Problem: Write out exactly, with both ends included, the lines that run from the line containing "Mel spectrogram, levels from −85 to 2 dBFS." to the end of the entries. Pictures are not part of the answer.

Input records:
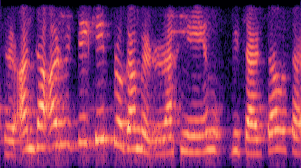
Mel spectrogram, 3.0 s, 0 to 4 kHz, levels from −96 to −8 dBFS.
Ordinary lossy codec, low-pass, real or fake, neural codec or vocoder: none; 3.6 kHz; real; none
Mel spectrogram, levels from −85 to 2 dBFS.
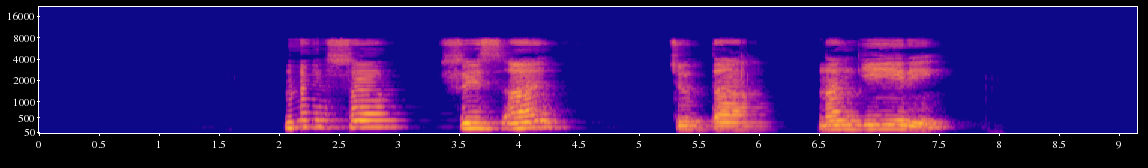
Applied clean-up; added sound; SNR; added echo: neural mask model DeepFilterNet 3.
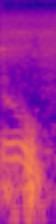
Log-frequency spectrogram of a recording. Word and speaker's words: rho: correlation coefficient use rule we call this rule it looks like p it's spelt rho okay now let's see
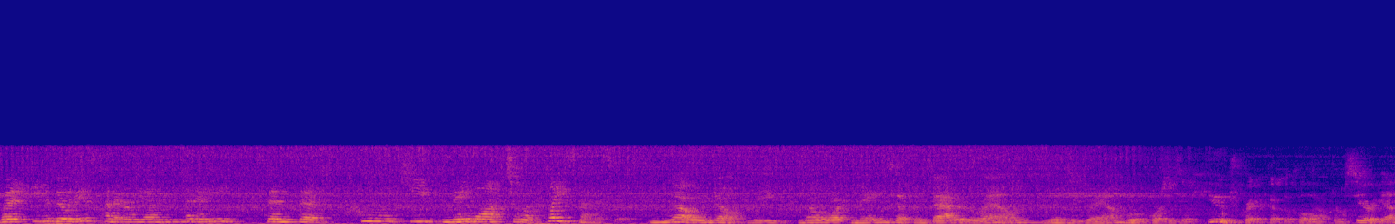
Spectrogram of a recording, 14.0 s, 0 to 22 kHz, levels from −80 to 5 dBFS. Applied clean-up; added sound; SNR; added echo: none; Sink (filling or washing) / Water tap, faucet; 13 dB; reverberation time 0.4 s.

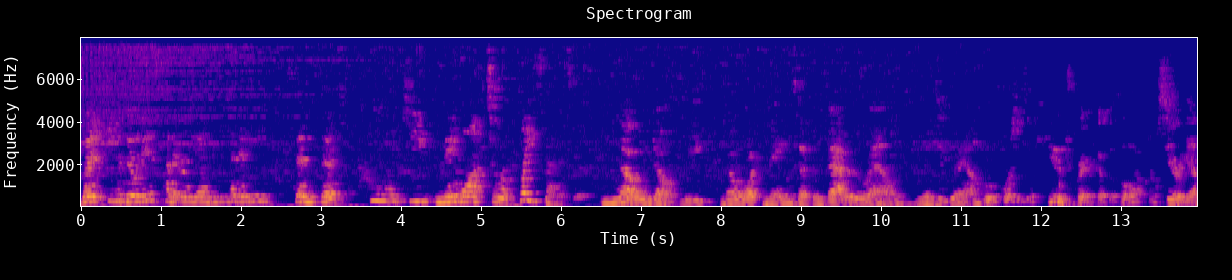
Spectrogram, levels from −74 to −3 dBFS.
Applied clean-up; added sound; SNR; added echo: classical method WPE with log-MMSE.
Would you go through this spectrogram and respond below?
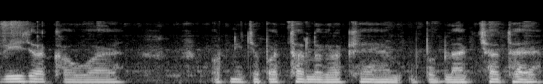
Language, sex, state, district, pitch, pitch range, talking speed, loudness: Hindi, male, Haryana, Jhajjar, 110 Hz, 110-120 Hz, 155 wpm, -19 LUFS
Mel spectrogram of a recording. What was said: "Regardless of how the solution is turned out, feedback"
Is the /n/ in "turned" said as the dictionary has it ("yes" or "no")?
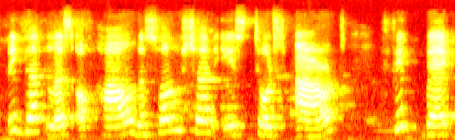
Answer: no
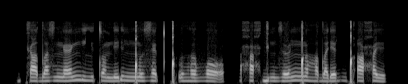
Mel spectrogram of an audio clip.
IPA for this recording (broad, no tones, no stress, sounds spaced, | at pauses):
kʲ ə˞ dˤ u z ŋ æ ŋ i lʲ ʊ t ɔ n ɾʲ ə ɾʲ u ŋ͡ǃ ʊ z æ t ǃʼ ʊ ɦ ʌ v ɔ | ħ ɛ ħ ɡʲ ə ŋ z ə˞ ŋ͡ǃ ʌ ɦ ʌ dˤ ɑ ɾʲ u ǃʼ ɑ ħ ɪ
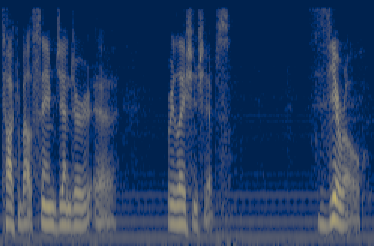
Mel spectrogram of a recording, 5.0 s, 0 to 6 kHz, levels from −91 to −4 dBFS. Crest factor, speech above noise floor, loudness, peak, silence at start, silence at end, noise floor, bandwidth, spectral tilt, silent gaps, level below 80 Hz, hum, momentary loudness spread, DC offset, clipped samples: 24 dB; 25 dB; -40 LUFS; -18 dBFS; 0 s; 0.1 s; -65 dBFS; 5.8 kHz; -4.5 dB/octave; none; -66 dBFS; 60 Hz at -65 dBFS; 18 LU; under 0.1%; under 0.1%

Exercise result:
Mel spectrogram, levels from −85 to 2 dBFS.
Applied clean-up; added sound; SNR; added echo: neural mask model DeepFilterNet 3.
Log-frequency spectrogram of a recording. Word and speaker's words: rho: correlation coefficient use rule we call this rule it looks like p it's spelt rho okay now let's see
Spectrogram of a recording, 14.0 s, 0 to 22 kHz, levels from −80 to 5 dBFS. Applied clean-up; added sound; SNR; added echo: none; Sink (filling or washing) / Water tap, faucet; 13 dB; reverberation time 0.4 s.

Spectrogram, levels from −74 to −3 dBFS.
Applied clean-up; added sound; SNR; added echo: classical method WPE with log-MMSE.
Would you go through this spectrogram and respond below?
Language, sex, state, district, pitch, pitch range, talking speed, loudness: Hindi, male, Haryana, Jhajjar, 110 Hz, 110-120 Hz, 155 wpm, -19 LUFS
Mel spectrogram of a recording. What was said: "Regardless of how the solution is turned out, feedback"
Is the /n/ in "turned" said as the dictionary has it ("yes" or "no")?
Answer: no
Mel spectrogram of an audio clip.
IPA for this recording (broad, no tones, no stress, sounds spaced, | at pauses):
kʲ ə˞ dˤ u z ŋ æ ŋ i lʲ ʊ t ɔ n ɾʲ ə ɾʲ u ŋ͡ǃ ʊ z æ t ǃʼ ʊ ɦ ʌ v ɔ | ħ ɛ ħ ɡʲ ə ŋ z ə˞ ŋ͡ǃ ʌ ɦ ʌ dˤ ɑ ɾʲ u ǃʼ ɑ ħ ɪ
Mel spectrogram of a recording, 5.0 s, 0 to 6 kHz, levels from −91 to −4 dBFS. Crest factor, speech above noise floor, loudness, peak, silence at start, silence at end, noise floor, bandwidth, spectral tilt, silent gaps, level below 80 Hz, hum, momentary loudness spread, DC offset, clipped samples: 24 dB; 25 dB; -40 LUFS; -18 dBFS; 0 s; 0.1 s; -65 dBFS; 5.8 kHz; -4.5 dB/octave; none; -66 dBFS; 60 Hz at -65 dBFS; 18 LU; under 0.1%; under 0.1%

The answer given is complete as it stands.